but sell popcorn in the stands, throwing for a
career-high 214 yards on 13-25 passing, running
nine times for 85 yards and catching a pass for 35
“That was the best game he’s ever played here.
He is maturing into what we thought he would
become,” Smith said.
After Farmer’s injury, Mizzou could only muster
a field goal under the direction of untested fresh
man Darius Outlaw.
Outlaw had thrown only four passes and ran
four times for minus-20 yards in two games before
being forced into action against the Huskers mid
way through the third quarter.
“I was a little nervous when I first got in there,
but I knew the offense just as well as Kirk did.,"
Outlaw said.
Oudaw came into the game down two touch
downs instead of one because of Missouri running
back Zack Abron’s third quarter fumble. The fum
ble was picked up and ran 28 yards for a touch
down by NU linebacker Jamie Burrow.
“I think the big difference in that game was two
plays that Nebraska made,” Smith said. “The punt

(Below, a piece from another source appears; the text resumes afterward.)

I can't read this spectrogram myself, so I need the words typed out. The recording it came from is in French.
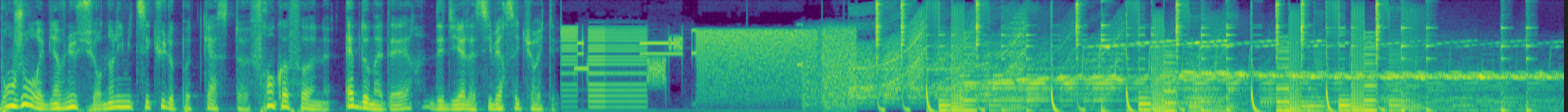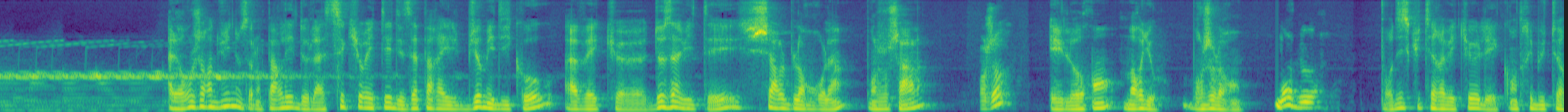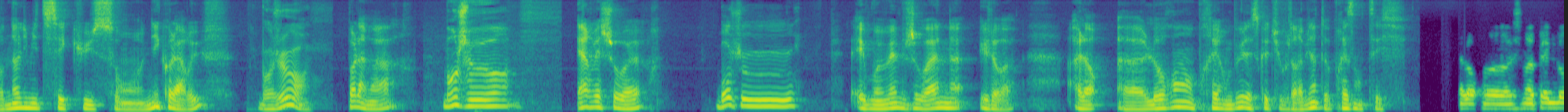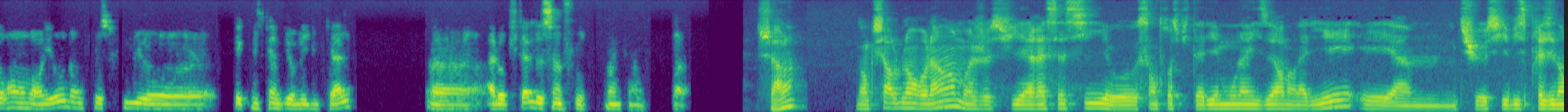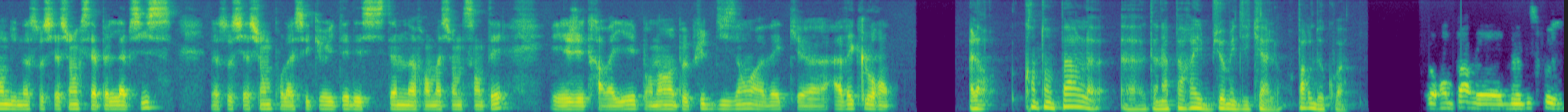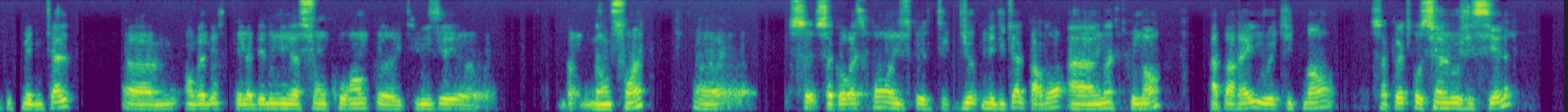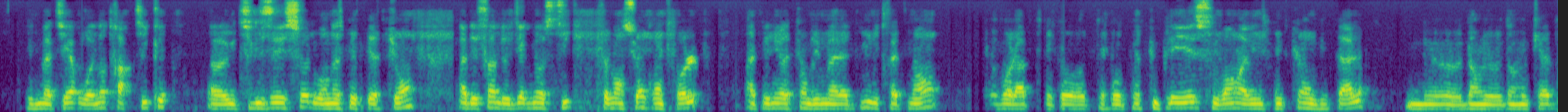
Bonjour et bienvenue sur Non Limite Sécu, le podcast francophone hebdomadaire dédié à la cybersécurité. Alors aujourd'hui, nous allons parler de la sécurité des appareils biomédicaux avec euh, deux invités, Charles Blanc-Rollin. Bonjour Charles. Bonjour. Et Laurent Moriot. Bonjour Laurent. Bonjour. Pour discuter avec eux, les contributeurs Non Limite Sécu sont Nicolas Ruff. Bonjour. Paul Amar. Bonjour. Hervé Schauer. Bonjour. Et moi-même, Johan Uloa. Alors, euh, Laurent, en préambule, est-ce que tu voudrais bien te présenter? Alors, euh, je m'appelle Laurent Morio, donc je suis euh, technicien biomédical à l'hôpital de Saint-Flour. Voilà. Charles? Donc Charles Blanc-Rollin, moi je suis RSSI au centre hospitalier Moulin-Isère dans l'Allier et euh, je suis aussi vice-président d'une association qui s'appelle l'APSIS, l'association pour la sécurité des systèmes d'information de santé et j'ai travaillé pendant un peu plus de dix ans avec, euh, avec Laurent. Alors, quand on parle euh, d'un appareil biomédical, on parle de quoi? Laurent parle d'un dispositif médical, on va dire que c'est la dénomination courante utilisée dans, dans le soin. Euh, ça correspond à un dispositif médical pardon, à un instrument, appareil ou équipement. Ça peut être aussi un logiciel, une matière ou un autre article euh, utilisé seul ou en association à des fins de diagnostic, prévention, contrôle, atténuation d'une maladie ou traitement. Voilà, pour, pour, pour suppléer souvent à une fonction vitale euh, dans le dans le cas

return was definitely a big play, and I think the
fumble that they took in for the touchdown was the
The other difference in the game Tiger players
and coaches all pointed to was Nebraska quarter
back Eric Crouch.
“I have total respect for him,” Smith said of
Crouch. “I think he’s a great football player and he’ll
take Nebraska a long, long way.”
Senior Missouri nose tackle Pat Mingucci
pointed out how Crouch pasted 283 of NU s 484
total yards of offense on the Tigers.
“He’s so fast and before you know it, he cuts into
a hole,” Mingucci said. “He's like a running back at
the quarterback position.”
So, it was turnovers, injuries and Crouch that
kept Missouri from singing all the way back to
However, Smith saw the game as a positive sign
for the future.
“I think we learned to fight tonight and to play
hard, and if we take that into every game this year,
we're going to win a heck of a lot of football games,”
Smith said.
Mingucci agreed, but wasn’t about to settle for a
moral victory.
“It definitely builds confidence,” Mingucci
said. “But a loss is a loss.”
Perhaps, but it is a loss that will forever sit vivid
ly in Smith's mind.
"In all my 38 years of coaching, I’ve never had a
football team that’s played as hard, fought so hard
to win a game.”